Fortunately, there are many resources online to help you learn cybersecurity:

  • Courses. If you want to impress your potential employer at your first job interview, you can take the Cyber Readiness Program beforehand. It’s a step-by-step guide that helps medium and small-scale businesses become cyber-ready. You can use the knowledge from this course to answer the interviewer when they ask you what value you can bring to your organization.
  • TED talks and podcasts. If you prefer listening and learning, make sure to watch these  TED talks about cybersecurity. TED talks are a great way to learn about a topic since they are short videos with key takeaways. The talks are easy to follow, and you’ll get a good idea about the topic even if you’ve never heard of it before. Speaking of listening and learning, Security Now is a remarkable podcast hosted by Leo Laporte and Steve Gibson. Steve Gibson is known for coining the term ‘spyware’ and creating the first-ever anti-spyware software. You can surely learn a lot from him. The podcast is available on Apple Podcasts, Spotify, and Google Podcasts.
  • Webinars. NinjaRMM has a library of webinars that provide useful information on pressing cybersecurity questions from industry experts. Another similar resource is the CyberSecure My Business Webinar, where you can learn all about cybersecurity basics for business.

These resources are equally helpful for beginners and mid-tier professionals.

FAQs About Learning Cybersecurity

Is It Hard To Learn Cybersecurity?

Initially, getting into cybersecurity can be hard, especially if you plan to be a self-taught cyber security expert. But with time and patience, learning these skills can be quite manageable. You may think that you need to have a head full of impressive degrees from prestigious colleges, but you can easily master cybersecurity concepts through online courses, free learning resources, and bootcamps.

How Long Does It Take To Learn Cybersecurity?

A Bachelor’s degree in cybersecurity will take four years to complete. You can follow it up with a two-year Master’s degree. Alternatively, you can learn cybersecurity through online resources and courses. Doing so will take you anywhere from six months to a year to learn the basics and be ready for a workplace. If you want to master a certain specialty, you’ll have to enroll in a bootcamp, which adds three to six months to your learning journey.

What Are the Minimum Requirements To Get Into Cybersecurity?

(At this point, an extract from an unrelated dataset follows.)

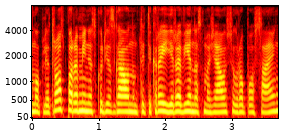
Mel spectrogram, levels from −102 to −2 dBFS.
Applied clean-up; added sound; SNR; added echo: none; none; none; none.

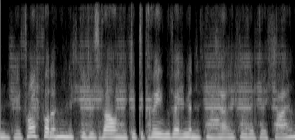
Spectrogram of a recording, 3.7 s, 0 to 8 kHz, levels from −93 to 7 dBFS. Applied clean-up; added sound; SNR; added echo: neural diffusion model UNIVERSE++.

The minimum requirement for a career in cybersecurity is a high school diploma or GED, but a Bachelor’s degree in a technical field is recommended. Specializing through cyber security courses or bootcamps, and knowledge in areas like cloud computing, SQL injection, and ethical hacking enhance prospects. Soft skills like critical thinking and communication are essential. Learning can be self-directed using online courses, forums, and tutorials, with community support available for guidance.

Since you’re here…
There are hundreds of thousands of vacant cybersecurity jobs, and one of them has your name on it. You can enter the industry in 6 months flat with our Cybersecurity Course. We’ve helped over 10,000 students make huge career changes with our fully flexible mentor-led bootcamps. Explore our free cybersecurity course curriculum today to start your career switch story. 

About Sakshi Gupta

Sakshi is a Managing Editor at Springboard. She is a technology enthusiast who loves to read and write about emerging tech. She is a content marketer with experience in the Indian and US markets.